jeudi 11 avril 2013

Violations of freedom of musical expression in 2012

Freemuse annual statistics:

Freemuse has compiled statistics presenting a glimpse of the situation for musicians worldwide in 2012.
A total number of 173 cases of attacks on musicians and violations of their rights have been registered. The cases include 6 artists being killed, 14 imprisoned, 2 abducted, 12 attacked, 5 threatened, 16 prosecuted and 84 detained, as well as 34 cases of censorship.

Please note that the documentation is representative of cases registered by Freemuse. The cases found the basis for the statistical compilation and include cases in more than 30 countries. The statistics were compiled in February 2013.

This is a geographical presentation of musicians who were killed, attacked, abducted, threatened, detained, persecuted, imprisoned and threatened or subjected to censorship. Click on the image to open PDF. (Right-click to download).

Right-click to download PDF file
The following principles of statistical registration have been used:

If a musician is threatened and attacked while abducted the case is only listed as “abducted” in the statistics.

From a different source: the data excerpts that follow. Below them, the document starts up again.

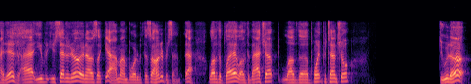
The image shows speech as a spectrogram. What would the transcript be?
I did. I, you you said it earlier, and I was like, yeah, I'm on board with this 100. percent Yeah, love the play, love the matchup, love the point potential. Do it up,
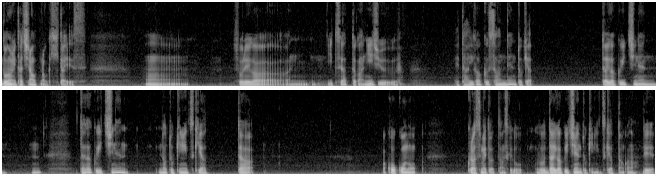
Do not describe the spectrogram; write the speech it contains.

If a musician is detained, prosecuted and then consequently imprisoned for the same incident of the violation is only listed as “imprisoned”. Artists who were imprisoned before 2012, but who are still in prison are only included in the statistics if their case was reviewed by Freemuse in 2012.

“Attacked” refers to an artist being physically attacked.

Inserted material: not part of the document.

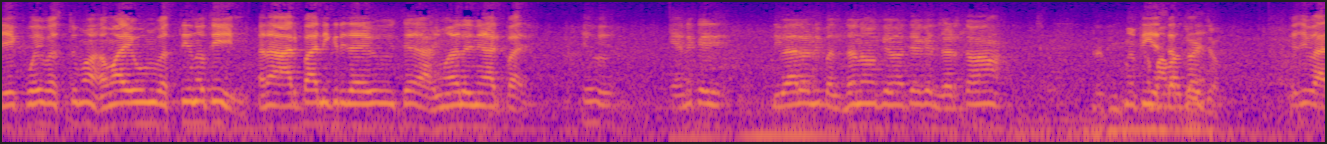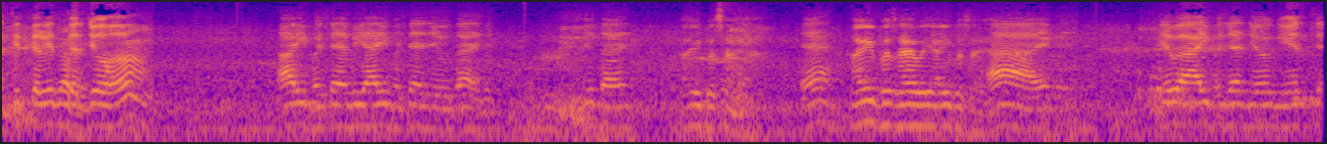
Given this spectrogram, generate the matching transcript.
તે કોઈ વસ્તુમાં હમાય એવું વસ્તી નથી. અને આરપાર નીકળી જાય એવું છે હિમાલયની આરપાર. એને કઈ દિવાલોની બંધનો કે જડતા નથી. પછી વાતચીત કરવી જ કરજો હો. આઈ ફસાય ભી આઈ ફસાય જેવું થાય શું થાય? આઈ ફસાય. હે? આઈ ફસાય ભાઈ આઈ ફસાય. હા એક એવું આઈ ફસાય જેવો ગેર છે.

“Censorship” mostly includes songs or artists censored on radio stations or artists denied permission to hold concerts, but also incidents such as destructions of music shops. (The destruction of several music shops at the same time is only counting as one incident.) People being attacked or killed because they were listening to a certain kind of music are also regarded as a “censorship” incident.

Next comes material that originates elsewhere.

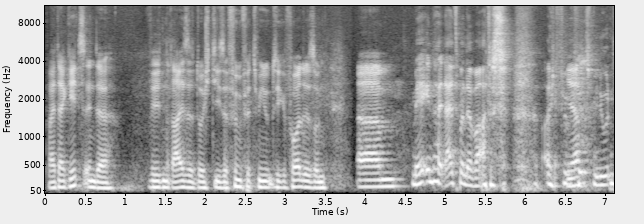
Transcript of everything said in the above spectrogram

The statistics do e.g. not include the serious situation for thousands of musicians in northern Mali, who are prevented from performing their music due to bans by Islamic fundamentalist rebels.